You don’t have to be bearish on the economy to be optimistic on the bond market. Here’s why
As we head into 2024 we think that the next phase for the US Federal Reserve is likely a pause while the central bank assesses the impact of the tighter lending and financial conditions it has established. Investors should expect a lot of talk about whether the Fed will achieve a soft landing, but bond investors have a unique opportunity to generate attractive returns either way. Here’s our rationale:
Bonds have performed well around Fed pauses
Typically, Fed pauses like this last less than a year, and it doesn’t take a cut in rates for bonds to rally. History suggests that when the Fed reaches the peak of its rate hike cycle, overall bond performance in the period afterwards is exceptional (Figure 1).
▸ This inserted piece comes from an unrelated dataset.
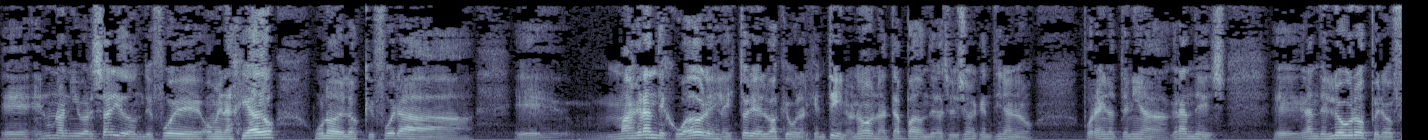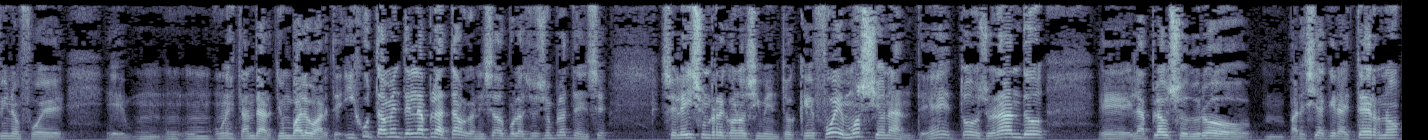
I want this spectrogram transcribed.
eh, en un aniversario donde fue homenajeado uno de los que fuera eh, más grandes jugadores en la historia del básquetbol argentino, ¿no? Una etapa donde la selección argentina no, por ahí no tenía grandes, eh, grandes logros, pero Fino fue un, un, estandarte, un baluarte. Y justamente en La Plata, organizado por la Asociación Platense, se le hizo un reconocimiento que fue emocionante, ¿eh? todos llorando, eh, el aplauso duró, mm, parecía que era eterno,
Figure 1: bond returns after Fed rate hike peaks1
(Average forward return after a pause, %)
Source: Columbia Threadneedle Investments
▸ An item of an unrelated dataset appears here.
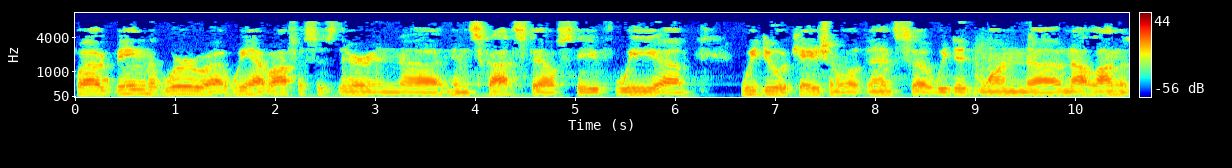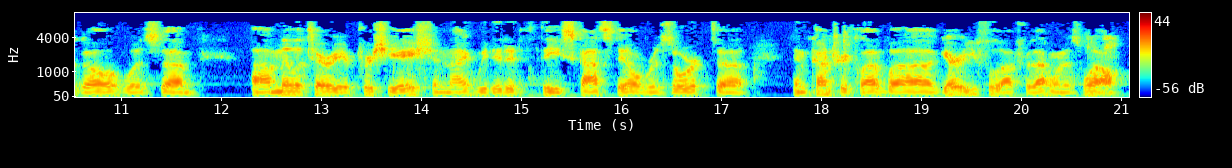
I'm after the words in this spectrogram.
Well, being that we're uh, we have offices there in uh, in Scottsdale, Steve, we uh, we do occasional events. Uh, we did one uh, not long ago. It was um, uh, Military Appreciation Night. We did it at the Scottsdale Resort. Uh, and Country Club. Uh, Gary, you flew out for that one as well.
We’re not in the hard landing camp, but given the unknown magnitude of an economic slowdown and the level of inflation, we think that where investors are on the quality spectrum will make a difference. While lower-rated bonds have been strong performers in 2023, we think the market is going to be more discerning as we head into 2024. We expect higher quality bonds will be the best bond performers over the next year.
We also think performance will be more dispersed than it has been. As we enter a higher-for-longer rate environment we should see more separation between the winners and the losers – especially in lower-quality segments of the market. This will make credit selection more important, which is one of our core strengths.
Investors can lock in higher rates for the long term
Bond yields have risen to levels we haven’t seen in decades. We think investors shouldn’t miss the opportunity to lock in higher yields for the long term – not to mention the total return potential as prices on those bonds rise. It is also a great incentive to move out of cash. There has been a money market renaissance as investors realised they can own cash and get a competitive yield. The attractiveness of cash will start to fade when short-term interest rates move lower and the diversification benefits of owning high-quality, long-term bonds at higher yields start to make more sense.
Looking outside the US, opportunities may be even more striking in Europe, despite lower absolute yields. Unlike the US, Europe is coming off not just near-zero interest rates, but negative rates. Now, we’re not only seeing positive real interest rates but also wider credit spreads. That means you’re going to get more risk premium for a similarly rated bond in Europe than you would in the US.
There’s more than one way to take advantage
There are two ways to invest in the bond market in 2024 that we think are equally valid, depending on how you feel about the economy:
1 Get paid with higher-yielding credit
If you feel growth will remain resilient (Stable growth in Figure 2) and are comfortable with the risk, the income from high yield bonds and bank loans can be a good addition to a diversified portfolio.
Figure 2: economic and inflationary outcomes
2 Seek income and protection with high-quality bonds.
If you’re not as confident about the economic outlook (Recession in Figure 2), you can take advantage of high-quality, duration-sensitive assets like Treasuries or municipals. These can be higher-quality assets that may help to protect from loss if we do have a harder landing.
Our optimism for bonds is balanced by a realistic view of a still uncertain economy, but we think a hard landing is unlikely. More importantly, we believe the peak in rates is near and a Fed pause will be a significant market event. It’s an inflection point that has historically delivered outsized returns for bond holders. Combined with the opportunity to lock in attractive yields, we think now is an opportune time for investors to participate in the bond market.